Squids have teethed structures inside their suckers that they use to latch on their prey. These teeth are made of structural proteins that form a reversibly crosslinked network with outstanding mechanical properties.

In Helft, et al., Integrative and Comparative Biology (2024), the team investigated changes in nano/microstructure and mechanical properties with temperature, revealing a reversible softening due to a glass transition at mild temperatures (35 °C). This thermomechanical transition relies in dense hydrogen-bonding interactions that stabilize the protein network, and provide mechanical and self-healing properties that surpass many synthetic polymers.

Understanding the structure-property relationships that govern this biological material will guide the molecular design of dynamic polymer networks in IRG2 with reversible thermomechanical properties and crosslinking mechanisms.

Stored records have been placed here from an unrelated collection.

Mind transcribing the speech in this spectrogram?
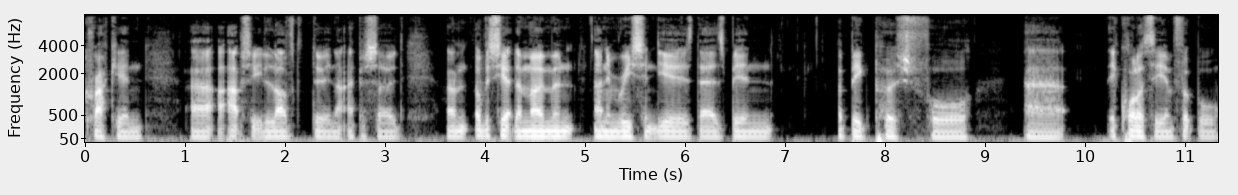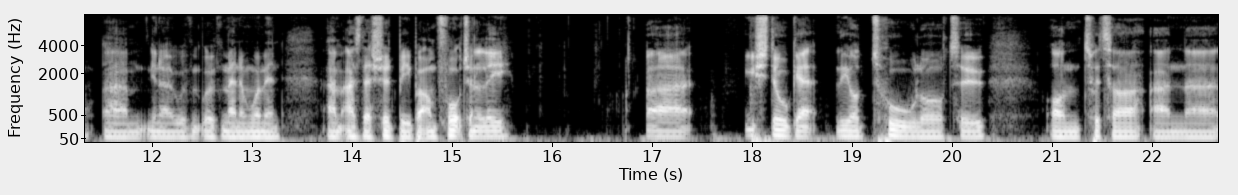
cracking. Uh, I absolutely loved doing that episode. Um, obviously, at the moment and in recent years, there's been a big push for uh, equality in football, um, you know, with with men and women, um, as there should be. But unfortunately, uh, you still get the odd tool or two on Twitter and uh,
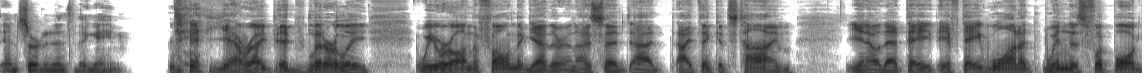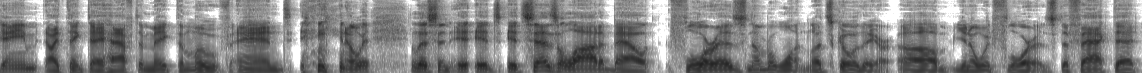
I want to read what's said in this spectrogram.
inserted into the game. yeah, right. It, literally, we were on the phone together, and I said, uh, "I think it's time." You know that they if they want to win this football game i think they have to make the move. And you know it, listen it, it's it says a lot about flores number one. Let's go there um, you know with flores. The fact that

This project has been co-authored by 2 undergraduate students and 2 PhD students in MSE, MACRO, and Biophysics at UM.